Many thanks to Netgalley and Bookouture for my advance copy of this book in return for an honest review.
I’ve enjoyed Laura Elliot’s previous books, but somehow this one seemed to fall a bit short. I kept thinking that I could see where she was going with it, and what she was aiming to achieve, but then it just didn’t deliver what I was expecting. It’s a pity because all the ingredients are there for a really powerful story: characters you can identify with, a villain who you want to see brought to justice, heartaches and triumphs, and weaving it all together, the author’s skilful writing that is still very much in evidence, even though she doesn’t wrap it all up with the punch I very much wanted to see!
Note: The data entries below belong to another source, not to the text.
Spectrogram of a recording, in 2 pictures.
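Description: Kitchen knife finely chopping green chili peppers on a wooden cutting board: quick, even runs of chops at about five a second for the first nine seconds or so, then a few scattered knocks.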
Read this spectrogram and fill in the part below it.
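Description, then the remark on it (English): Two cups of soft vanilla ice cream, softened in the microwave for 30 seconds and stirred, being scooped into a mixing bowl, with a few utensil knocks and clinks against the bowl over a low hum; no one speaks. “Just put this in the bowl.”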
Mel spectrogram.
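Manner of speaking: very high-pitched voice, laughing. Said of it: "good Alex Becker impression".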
Beth McKeever is worn down by the cards that life has dealt her. A difficult childhood (I never really understood the favouritism her mother had for her sister over her), despite always trying to do the right thing, which extends into adulthood. Beth never seems to catch a break and never manages to attain real happiness despite marriage and 4 children. Her mother Marjory remains a misery throughout, determined to thrive on bitterness and refusing to see what’s right under her nose. Her brother Albert is her shining light, always there to help out in times of trouble and need and she depends on him for support. And support her he does when her husband, father of her two daughters, ups and leaves, tired of her endless harping. It’s a choice that is to have catastrophic consequences.
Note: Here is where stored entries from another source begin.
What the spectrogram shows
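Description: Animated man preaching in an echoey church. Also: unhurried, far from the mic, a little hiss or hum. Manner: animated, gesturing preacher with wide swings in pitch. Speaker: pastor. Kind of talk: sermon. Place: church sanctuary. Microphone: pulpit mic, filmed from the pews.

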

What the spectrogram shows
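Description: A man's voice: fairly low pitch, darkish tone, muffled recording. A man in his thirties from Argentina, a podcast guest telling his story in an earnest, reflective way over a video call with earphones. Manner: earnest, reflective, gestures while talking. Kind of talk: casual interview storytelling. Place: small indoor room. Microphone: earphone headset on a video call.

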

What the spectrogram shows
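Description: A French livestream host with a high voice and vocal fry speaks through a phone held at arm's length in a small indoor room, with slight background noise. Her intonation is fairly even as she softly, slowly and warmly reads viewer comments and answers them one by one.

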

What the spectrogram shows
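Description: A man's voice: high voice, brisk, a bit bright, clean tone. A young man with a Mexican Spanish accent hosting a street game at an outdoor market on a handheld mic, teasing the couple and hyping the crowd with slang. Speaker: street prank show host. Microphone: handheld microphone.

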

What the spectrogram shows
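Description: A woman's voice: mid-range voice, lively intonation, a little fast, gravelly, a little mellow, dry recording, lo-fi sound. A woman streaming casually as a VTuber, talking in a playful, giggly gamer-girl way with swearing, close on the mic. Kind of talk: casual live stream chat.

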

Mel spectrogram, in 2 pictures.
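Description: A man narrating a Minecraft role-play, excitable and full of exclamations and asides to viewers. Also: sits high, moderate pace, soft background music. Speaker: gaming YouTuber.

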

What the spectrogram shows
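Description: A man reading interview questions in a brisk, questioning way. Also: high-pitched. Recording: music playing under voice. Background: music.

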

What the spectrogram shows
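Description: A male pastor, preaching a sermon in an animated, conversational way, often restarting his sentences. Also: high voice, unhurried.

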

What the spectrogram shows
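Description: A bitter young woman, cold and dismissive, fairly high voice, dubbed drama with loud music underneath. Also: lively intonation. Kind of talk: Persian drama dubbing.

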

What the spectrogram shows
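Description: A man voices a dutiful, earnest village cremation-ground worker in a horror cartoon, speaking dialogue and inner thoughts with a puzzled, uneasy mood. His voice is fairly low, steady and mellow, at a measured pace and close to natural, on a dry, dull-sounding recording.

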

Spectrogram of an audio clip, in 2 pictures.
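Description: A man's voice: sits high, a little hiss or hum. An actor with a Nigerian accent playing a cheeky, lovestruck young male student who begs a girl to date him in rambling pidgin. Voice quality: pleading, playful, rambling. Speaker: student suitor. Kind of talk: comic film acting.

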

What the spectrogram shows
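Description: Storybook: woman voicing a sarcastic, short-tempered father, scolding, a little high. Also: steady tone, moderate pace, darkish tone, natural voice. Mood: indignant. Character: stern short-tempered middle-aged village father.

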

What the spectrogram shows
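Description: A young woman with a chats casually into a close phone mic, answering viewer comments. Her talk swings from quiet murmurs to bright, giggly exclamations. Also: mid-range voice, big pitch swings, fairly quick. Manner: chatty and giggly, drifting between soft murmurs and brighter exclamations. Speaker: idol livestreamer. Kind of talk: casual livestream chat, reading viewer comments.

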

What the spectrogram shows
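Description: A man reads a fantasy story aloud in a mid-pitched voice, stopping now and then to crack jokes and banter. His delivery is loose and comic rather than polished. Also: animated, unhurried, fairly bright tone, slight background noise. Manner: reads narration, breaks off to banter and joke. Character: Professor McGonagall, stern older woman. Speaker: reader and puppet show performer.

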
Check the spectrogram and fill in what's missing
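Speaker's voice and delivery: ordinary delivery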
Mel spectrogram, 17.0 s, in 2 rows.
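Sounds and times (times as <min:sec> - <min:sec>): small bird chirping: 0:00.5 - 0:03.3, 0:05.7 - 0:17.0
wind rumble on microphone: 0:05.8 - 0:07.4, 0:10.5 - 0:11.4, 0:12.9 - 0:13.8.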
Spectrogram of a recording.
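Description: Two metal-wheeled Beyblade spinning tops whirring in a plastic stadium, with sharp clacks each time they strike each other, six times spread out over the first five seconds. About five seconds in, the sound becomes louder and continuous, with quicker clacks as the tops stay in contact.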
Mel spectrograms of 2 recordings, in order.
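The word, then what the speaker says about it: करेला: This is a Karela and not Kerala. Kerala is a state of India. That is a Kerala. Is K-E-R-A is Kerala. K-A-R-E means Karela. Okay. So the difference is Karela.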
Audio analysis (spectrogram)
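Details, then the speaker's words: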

And these are the themes that are carried through the book: bitterness, favouritism, negativity and unhappiness. Quite honestly, I found that they put a bit of a dark cloud over me as I continued to read.
By about three quarters of the way in, I started to find that I was losing track of the characters. There seemed to be a lot of names and people that I couldn’t quite place and who didn’t seem altogether necessary to the story and I started to skim a bit. I did want to get to the end, and despite my criticism, the thread of the story is maintained throughout – it never loses itself.
So, I’m giving this one 3 out of 5 stars. It just wasn’t what I’ve come to expect from Laura Elliot’s books as it’s a lot weaker than its predecessors. Nevertheless, it still carries a sound message.
PS: I don’t understand the title of the book either, but I really don’t want to sound like I’m being entirely negative!